DEAR DR. DONOHUE: My wife chokes quite a lot when she eats or drinks. This started a few months ago. There are times I nearly start to do a Heimlich maneuver on her. It really scares me, and I know it does her, too. Could it be a nerve problem? — A.C.

ANSWER: People with a swallowing problem are not imagining the problem, and have little to no control over it. Rarely does it get better on its own.

Swallowing takes place almost automatically, with no thought given to it. However, it is a complicated process. First, the tongue has to push food to the back of the mouth. The swallowing muscles of the throat are then activated, and they propel food into the swallowing tube, the esophagus. It has a muscular wall that forces food down and into the stomach. Things can go wrong at any stage of this process.

Tumors can obstruct food and drink. Calcium spurs originating from the backbones can press on the throat and esophagus to put a halt to the downward progression of food. Webs of tissue can cause food to hang up. Nerves involved in controlling the swallowing muscles can go on the blink.

Your wife must see a doctor. The doctor can order a barium X-ray, taken when she swallows. Barium is an opaque material that outlines the throat and esophagus. Or the doctor can look directly into her throat and esophagus with a scope to find out what’s gone wrong.

I can make more guesses for your wife, but she doesn’t need guesses. She needs a definite diagnosis.

DEAR DR. DONOHUE: People on cholesterol-lowering medicines are warned to avoid ingesting grapefruit or its juice because of the danger that there might be a harmful increase in the effect of the medication.

Is it possible to use grapefruit to lower cholesterol sufficiently to stop or reduce the dosage of medication? — Anon.

ANSWER: Eating an entire grapefruit every day lowers cholesterol. It’s a significant drop, but not as great as the drop brought on by medicines. However, if you combine a daily grapefruit with a diet centered on vegetables, fruits and grains with little red meat and whole-fat dairy products, the drop will be greater. And if you engage in daily exercise, you might be able to attain a cholesterol level as low as you can attain with medicines.

Some statin drugs — the drugs most often prescribed for lowering cholesterol — should not be used along with grapefruit or grapefruit juice. Grapefruit can cause a rise in the blood levels of those drugs, and the dose might be too much. This effect of grapefruit lasts for 24 hours, so you can’t avoid it by eating grapefruit in the morning and taking the medicine at night. The involved statins are Mevacor (lovastatin), Zocor (simvastatin) and Lipitor (atorvastatin).

The cholesterol story is told in detail in the booklet on that topic.
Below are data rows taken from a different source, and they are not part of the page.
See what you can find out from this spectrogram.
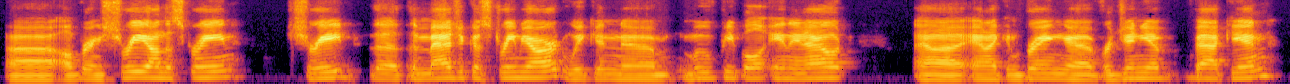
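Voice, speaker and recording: Bright-voiced man hosting a livestream. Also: on the high side, fairly even intonation, a little slow, clear, resonant tone. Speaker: livestream co-host. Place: video call livestream.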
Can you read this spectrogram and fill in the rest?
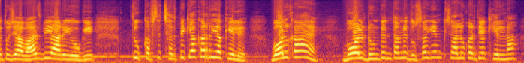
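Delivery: loud, high angry scolding; scolding yell. Retold or imitated. Brother scolding Shruti for hiding on the roof, loud. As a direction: tell her off sharply, fast at the start. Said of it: "चिल्लाता है इसको, श्रुति को ज़ोर-ज़ोर से".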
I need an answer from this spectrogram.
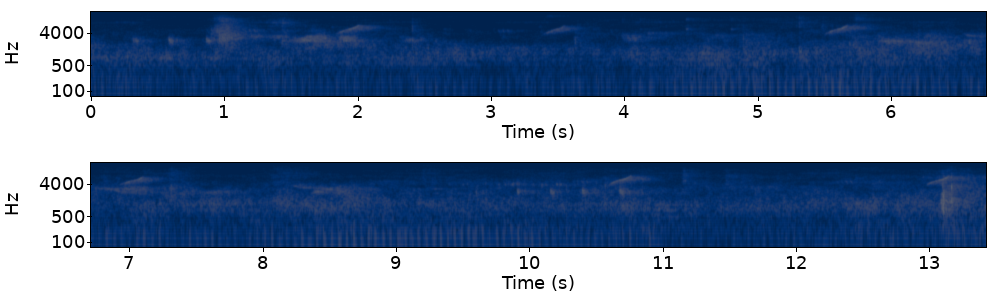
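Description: Faint birdsong: short rising chirps repeated every second or two over a light outdoor hiss, with a few soft clicks.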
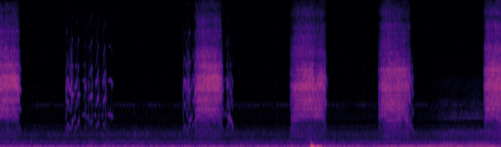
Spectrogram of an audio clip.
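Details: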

To obtain a copy, write: Dr. Donohue — No. 201, Box 536475, Orlando, FL 32853-6475. Enclose a check or money order (no cash) for $4.75 U.S./$6 Can. with the recipient’s printed name and address. Please allow four weeks for delivery.
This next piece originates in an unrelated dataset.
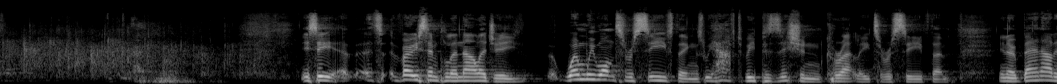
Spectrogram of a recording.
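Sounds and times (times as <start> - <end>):
audience applause: 0.0 - 2.7
speech: 3.0 - 10.5.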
DEAR DR. DONOHUE: I’m writing regarding the young woman with no menstrual cycles. She should evaluate her diet. My daughter, at 14 1/2, went vegetarian. After several months, she stopped menstruating. She told me about this after five months of not having a period.

After testing for hormone production and getting ready to force menstruation with pills, my daughter made a connection with protein from her biology class. Her diet presented a challenge in obtaining enough protein. Once she started getting enough protein, her periods came back. The doctors never asked her about diet. — C.B.
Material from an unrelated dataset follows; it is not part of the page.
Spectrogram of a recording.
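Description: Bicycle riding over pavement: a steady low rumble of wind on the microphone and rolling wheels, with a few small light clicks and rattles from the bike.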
ANSWER: Thanks for telling your daughter’s story.

A certain amount of body fat is necessary for normal menstrual periods. I am not familiar with the emphasis on a protein deficit only. Vegetarian diets are healthy diets, and most of the world’s population eats a vegetarian diet. People not used to such a diet can get into trouble if they don’t understand all the ramifications of it.

Dr. Donohue regrets that he is unable to answer individual letters, but he will incorporate them in his column whenever possible. Readers may write him or request an order form of available health newsletters at P.O. Box 536475, Orlando, FL 32853-6475. Readers may also order health newsletters from